Views sought on change of guidelines on consultations
- 17 July 2012
- From the section UK Politics
The rules covering consultations on potential government policy changes are being loosened to allow a more "proportionate and targeted" approach.
In a written statement to MPs the minister for government policy, Oliver Letwin, said there will no longer have to be a "default" 12-week period.
He said: "The aim is to replace potentially unproductive process with real engagement with those affected."
Ministers say they "welcome views on how the new approach should operate".
Mr Letwin said the Civil Service Reform Plan committed the government to improving policy making "with a greater focus on robust evidence, transparency and engaging with key groups earlier in the process".
He said the type and scale of engagement should be proportional to the potential impact of the proposal and whether or not it was an issue that had previously been consulted on, "rather than following the same bureaucratic process".
"Consultation can take different forms but the expectation is that it will be 'digital by default'. This approach will need to be varied for vulnerable or other groups whose access to information technology is limited, but it should mean that departments can be more, not less, effective at reaching particular groups affected by policies," Mr Letwin added.
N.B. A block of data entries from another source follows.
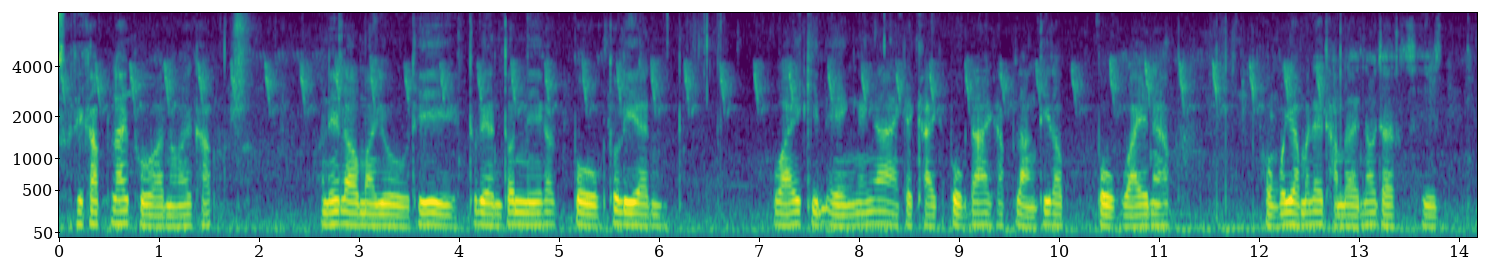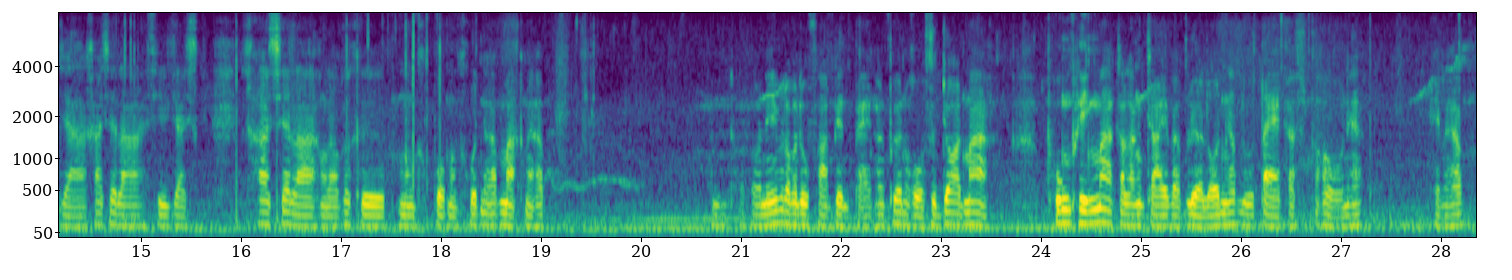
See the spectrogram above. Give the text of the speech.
สวัสดีครับไร่ผัวน้อยครับ วันนี้เรามาอยู่ที่ทุเรียนต้นนี้ครับปลูกทุเรียนไว้กินเองง่าย ๆ ใครๆก็ปลูกได้ครับ หลังที่เราปลูกไว้นะครับ ผมก็ยังไม่ได้ทำอะไร นอกจากฉีดยาฆ่าเชื้อราฉีดยาฆ่าเชื้อราของเราก็คือมังคุดปลูกมังคุดนะครับหมักนะครับวันนี้เรามาดูความเปลี่ยนแปลงเพื่อนโอ้โหสุดยอดมาก พุ่งพริ้งมากกำลังใจแบบเหลือล้นครับ ดูแตกครับโอ้โหเนี่ยเห็นไหมครับ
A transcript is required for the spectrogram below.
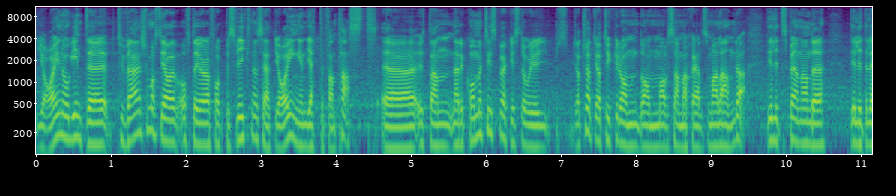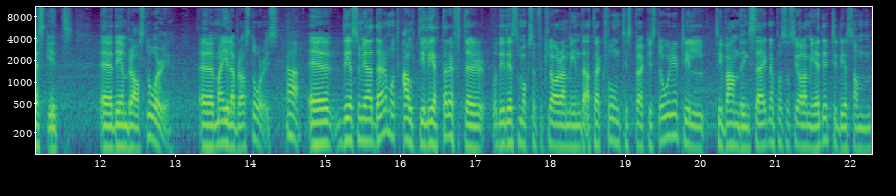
Jag är nog inte, tyvärr så måste jag ofta göra folk besvikna och säga att jag är ingen jättefantast. Eh, utan när det kommer till spökhistorier, jag tror att jag tycker om dem av samma skäl som alla andra. Det är lite spännande, det är lite läskigt, eh, det är en bra story. Eh, man gillar bra stories. Ja. Eh, det som jag däremot alltid letar efter, och det är det som också förklarar min attraktion till spökhistorier, till, till vandringssägner på sociala medier, till det som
The new guidelines also say that "to avoid creating unrealistic expectations" it should be made clear where policy has been finalised and will not be subject to change as a result of the consultation.
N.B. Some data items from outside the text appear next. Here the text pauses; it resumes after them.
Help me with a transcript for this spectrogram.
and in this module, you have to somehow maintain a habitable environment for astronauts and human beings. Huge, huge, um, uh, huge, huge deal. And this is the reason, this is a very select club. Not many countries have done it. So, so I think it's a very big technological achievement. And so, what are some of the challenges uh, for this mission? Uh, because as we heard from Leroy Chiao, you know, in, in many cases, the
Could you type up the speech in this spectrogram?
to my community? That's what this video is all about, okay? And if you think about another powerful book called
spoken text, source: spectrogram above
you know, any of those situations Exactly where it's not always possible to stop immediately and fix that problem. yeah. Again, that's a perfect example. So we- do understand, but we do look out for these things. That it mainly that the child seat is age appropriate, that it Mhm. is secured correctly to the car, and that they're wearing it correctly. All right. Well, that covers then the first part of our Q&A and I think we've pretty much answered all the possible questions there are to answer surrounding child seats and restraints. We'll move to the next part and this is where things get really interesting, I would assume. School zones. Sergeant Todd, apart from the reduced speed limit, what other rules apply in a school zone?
The new Consultation Principles will be "promoted within Whitehall now, and the public will begin to see new guidance take effect after recess". The new principles replace the 2008 code of practice on consultations .